Structurally, too, the magazine itself must change. Without paper, there’s no need for discrete editions. Nor for uniformity – there’s no reason why each individual should not be able to receive an entirely different publication, depending on their interests, investment and tastes. In his closing editorial, Ivor Indyk compared these new ‘combinatorial powers’ to a restaurant menu where readers may pick and choose, feast or fuss, or cater to intolerances and allergies. Or just let the chefs choose the special.

Book printers are evolving along these lines too, developing their own new methods of digital production, printing and distribution. It will soon be feasible and viable to print even a single copy of a customised magazine. The reader may visit HEAT’s website, and purchase only the poems, essays and stories they desire, which will then be delivered, in a printed and bound journal, to their doorstep within days. The journey to the letterbox need not be unexciting for those who still want to curl up with a physical object. And neither must the publisher pay to print such objects on the speculation that someone will want them.

Structurally, too, the rhythms and cycles of publishing will change to fit. Without discrete editions, material can be published on an unregimented basis – in small bursts, whenever it is ready. I don’t foresee that the new form will dictate an unsustainable increase in pace and pumped-out content simply because it is online. Literary journals, after all, are very different from commercial magazines in both intent and content, and continuing publishing subsidies will mean that there’s no pressure to make money to survive.

And then there’s that community. The sociability of the internet is something that literary journals have barely started to explore. Many are running blogs, certainly, or have some level of activity on Facebook and Twitter. Most have mastered the email newsletter, which is often underestimated in its ability to link a community. But developing a new platform for an online journal will allow publishers to build social networking directly into its infrastructure, to make sharing, discussion and commenting integral to the processes of reading. For the first time, HEAT will be able to see its community every day and to hear what they have to say straight away. Which is a much more positive feedback model than just waiting for bookshops to return unsold copies, or for the reviews that never appear in newspapers.

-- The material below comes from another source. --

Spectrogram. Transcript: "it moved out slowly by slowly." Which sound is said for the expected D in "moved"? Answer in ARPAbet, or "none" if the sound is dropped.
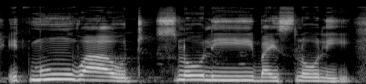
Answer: none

This isn’t a time for mourning, but a time for hope. It’s not a demise, but a renewal. It’s a time for a complete rethinking of what a magazine can be and can offer. Which is why we’re taking it slow. This kind of shift needs research, and experimentation. It needs new expertise and new ideas, because it’s new ground that we’re hoping to break.

In the meantime, HEAT’s community of readers and writers will miss the journal – but it isn’t the physical book that they are mourning. The support and opportunities it has offered, and the ideas and experiments that it has contained, have been important to a great many people – but it’s not these that are going away. Regardless of what form the magazine may take when it moves to the digital realm, it’s still the writers and the readers who really make a journal, and we’re finding ever more ways to connect them. And we are looking for the people who can help us make it happen.


Ivor Indyk’s editorial can be read at

Ali Alizadeh’s review of Petra White’s The Simplified World can be read at

Fiona Wright

Fiona Wright’s new essay collection is The World Was Whole (Giramondo, 2018). Her first book of essays Small Acts of Disappearance won the 2016 Kibble Award and the Queensland Literary Award for nonfiction, and her poetry collections are Knuckled and Domestic Interior.

Overland is a not-for-profit magazine with a proud history of supporting writers, and publishing ideas and voices often excluded from other places.

If you like this piece, or support Overland’s work in general, please subscribe or donate.

Related articles & Essays